A new imaging technique may offer the first glimpse of the degeneration of two brain structures affected by Parkinson’s disease, researchers reported in the November 26 online Archives of Neurology.
The technique, which combines several types of MRI, could allow physicians to better monitor patients’ progression and track the effectiveness of potential new treatments, according to coauthor Suzanne Corkin, PhD, Professor Emerita of Neuroscience, Massachusetts Institute of Technology (MIT) in Cambridge.
The study is also the first to provide clinical evidence for the theory that Parkinson’s neurodegeneration begins deep in the brain and advances upward.
“This progression has never been shown in living people, and that’s what was special about this study,” said Dr. Corkin. “With our new imaging methods, we can see these structures more clearly than anyone had seen them before. A major obstacle to research on the causes and progression of this disease has been a lack of effective brain imaging methods for the areas affected by the disease.”
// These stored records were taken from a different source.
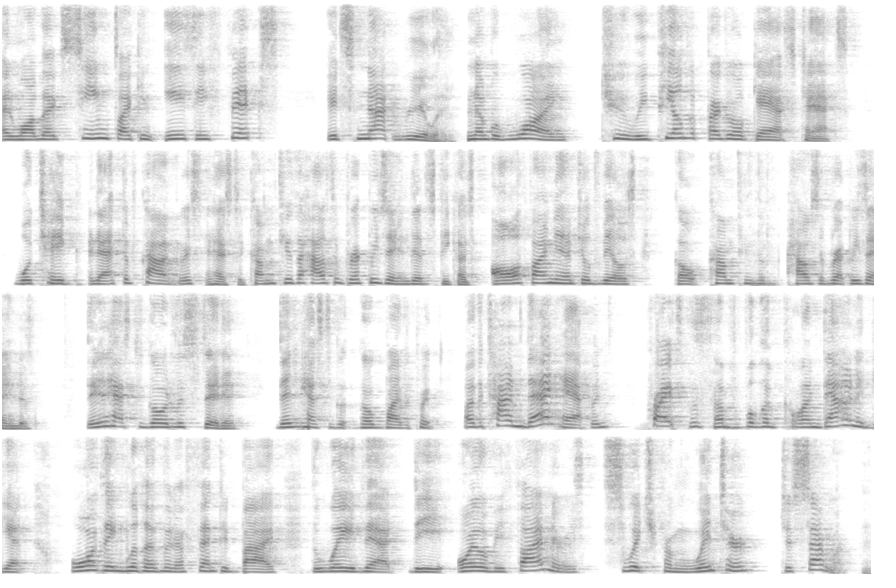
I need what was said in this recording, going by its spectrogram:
And while that seems like an easy fix, it's not really. Number one, to repeal the federal gas tax will take an act of Congress. It has to come to the House of Representatives because all financial bills go come to the House of Representatives. Then it has to go to the Senate. Then it has to go, by the by the time that happens, prices will have gone down again, or they will have been affected by the way that the oil refineries switch from winter to summer. Hmm.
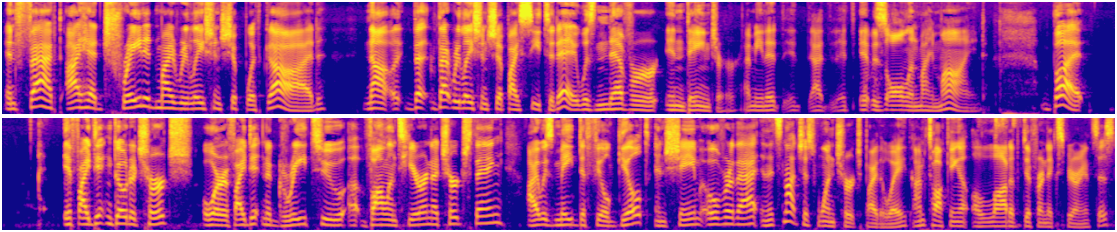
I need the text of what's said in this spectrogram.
In fact, I had traded my relationship with God. Now, that, that relationship I see today was never in danger. I mean, it, it, it, it was all in my mind. But if I didn't go to church or if I didn't agree to uh, volunteer in a church thing, I was made to feel guilt and shame over that. And it's not just one church, by the way. I'm talking a, a lot of different experiences.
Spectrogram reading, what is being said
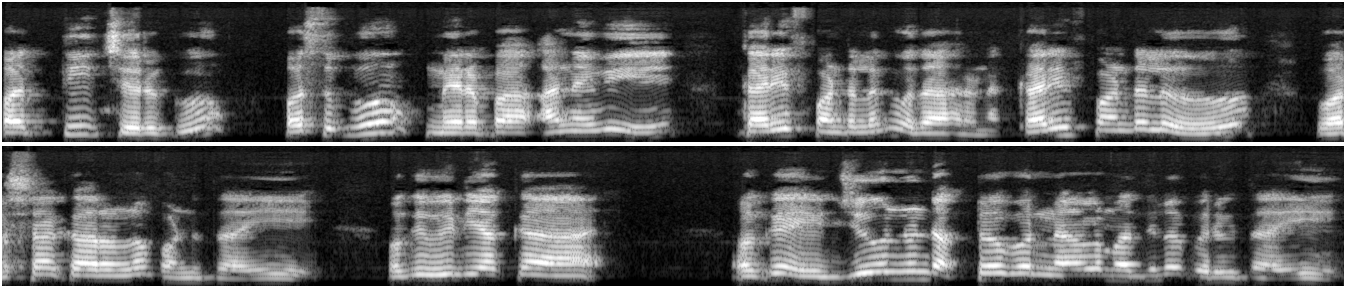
పత్తి చెరుకు పసుపు మిరప అనేవి ఖరీఫ్ పంటలకు ఉదాహరణ. ఖరీఫ్ పంటలు వర్షాకాలంలో పండుతాయి. ఓకే వీటి యొక్క ఓకే జూన్ నుండి అక్టోబర్ నెలల మధ్యలో పెరుగుతాయి.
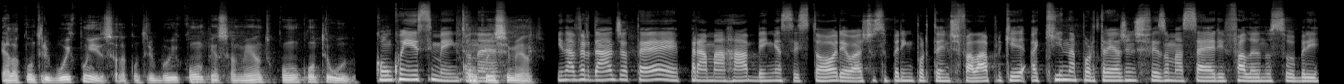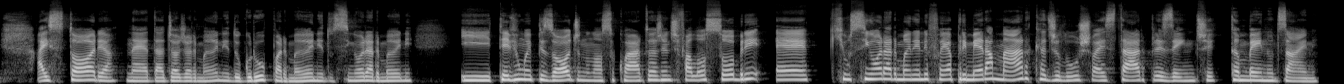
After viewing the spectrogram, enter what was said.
Ela contribui com isso, ela contribui com o pensamento, com o conteúdo. Com conhecimento, com né? conhecimento. E na verdade, até para amarrar bem essa história, eu acho super importante falar, porque aqui na Portrait a gente fez uma série falando sobre a história, né, da Giorgio Armani, do grupo Armani, do senhor Armani. E teve um episódio no nosso quarto, a gente falou sobre é, que o senhor Armani ele foi a primeira marca de luxo a estar presente também no design.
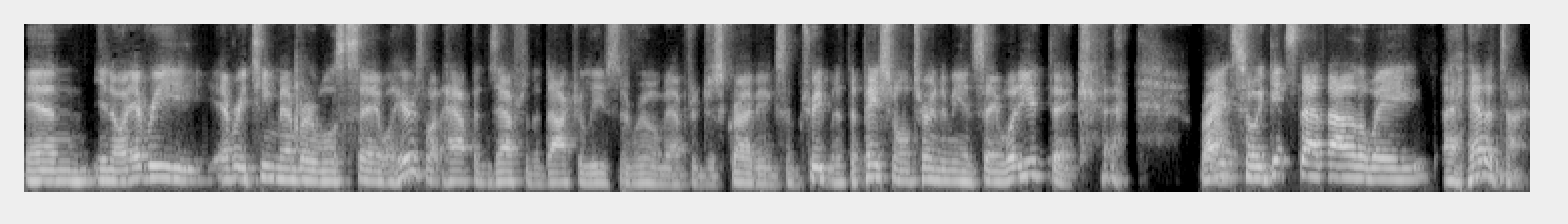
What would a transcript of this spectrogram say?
And you know, every every team member will say, "Well, here's what happens after the doctor leaves the room after describing some treatment." The patient will turn to me and say, "What do you think?" right? right? So it gets that out of the way ahead of time,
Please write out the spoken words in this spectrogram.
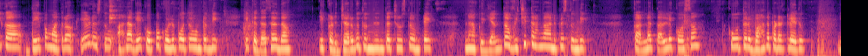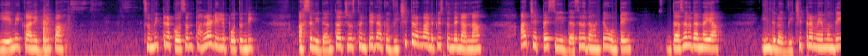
ఇక దీప మాత్రం ఏడుస్తూ అలాగే కుప్ప కూలిపోతూ ఉంటుంది. ఇక దశరథ ఇక్కడ జరుగుతుందంతా చూస్తూ ఉంటే నాకు ఎంతో విచిత్రంగా అనిపిస్తుంది. కన్న తల్లి కోసం కూతురు బాధపడట్లేదు. ఏమీ కాని దీప సుమిత్ర కోసం తల్లడిల్లిపోతుంది. అసలు ఇదంతా చూస్తుంటే నాకు విచిత్రంగా అనిపిస్తుంది నాన్న అని చెప్పేసి దశరథ అంటూ ఉంటే దశరథన్నయ్య ఇందులో విచిత్రం ఏముంది?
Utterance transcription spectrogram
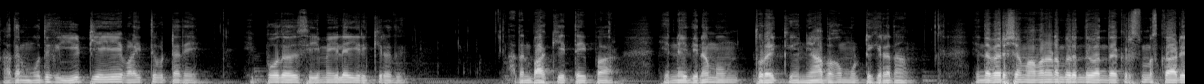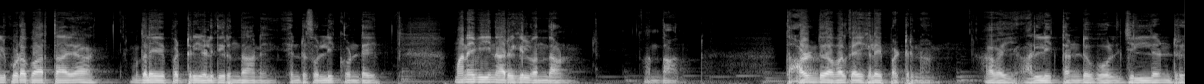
அதன் முதுகு ஈட்டியையே வளைத்து விட்டதே. இப்போது அது சீமையிலே இருக்கிறது. அதன் பாக்கியத்தை பார். என்னை தினமும் துறைக்கு ஞாபகம் மூட்டுகிறதாம் இந்த வருஷம் அவனிடமிருந்து வந்த கிறிஸ்துமஸ் கார்டில் கூட பார்த்தாயா? முதலையை பற்றி எழுதியிருந்தானே என்று சொல்லிக்கொண்டே மனைவியின் அருகில் வந்தான். வந்தான். தாழ்ந்து அவள் கைகளை பற்றினான். அவை அள்ளி தண்டு போல் ஜில்லென்று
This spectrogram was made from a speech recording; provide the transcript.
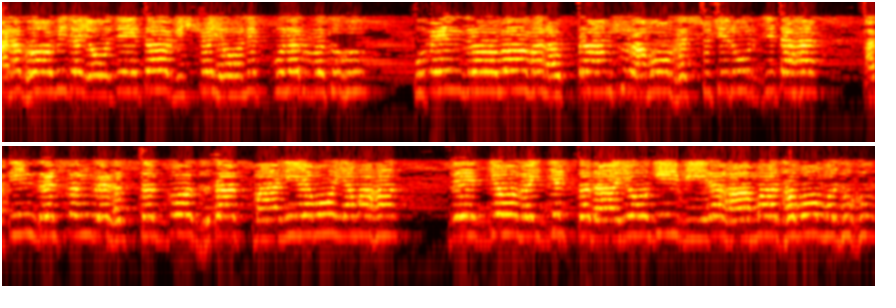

In 2004, Heiko Braak proposed that during the earliest stages of disease, the substantia nigra begins to degenerate and that the degeneration then spreads outward to the basal forebrain. Neuropathologists had found evidence for this sequence of events, but it had never been observed in living patients, because the substantia nigra is difficult to image with conventional MRI.
To overcome this obstacle, the MIT team used four types of MRI scans, each with different magnetic fields, thus generating different images. By combining these scans, the researchers created composite images of each patient’s brain that clearly show the substantia nigra and basal forebrain. “Our new MRI methods provide an unparalleled view of these two structures, allowing us to calculate the precise volumes of each structure,” said lead author David A. Ziegler, PhD, postdoctoral researcher at the University of California, San Francisco.
After scanning normal brains, the researchers studied 29 early-stage Parkinson’s disease patients and found significant loss of volume in the substantia nigra early on, followed by loss of basal forebrain volume later in the disease.
In future studies, this MRI technique could be used to follow patients over time and measure whether degeneration of the two areas is correlated or if they deteriorate independently of one another, noted Dr. Corkin. This approach could also give physicians a new way to monitor how their patients are responding to treatment, she said. Researchers could use the new imaging tools to determine the effects of potential new treatments.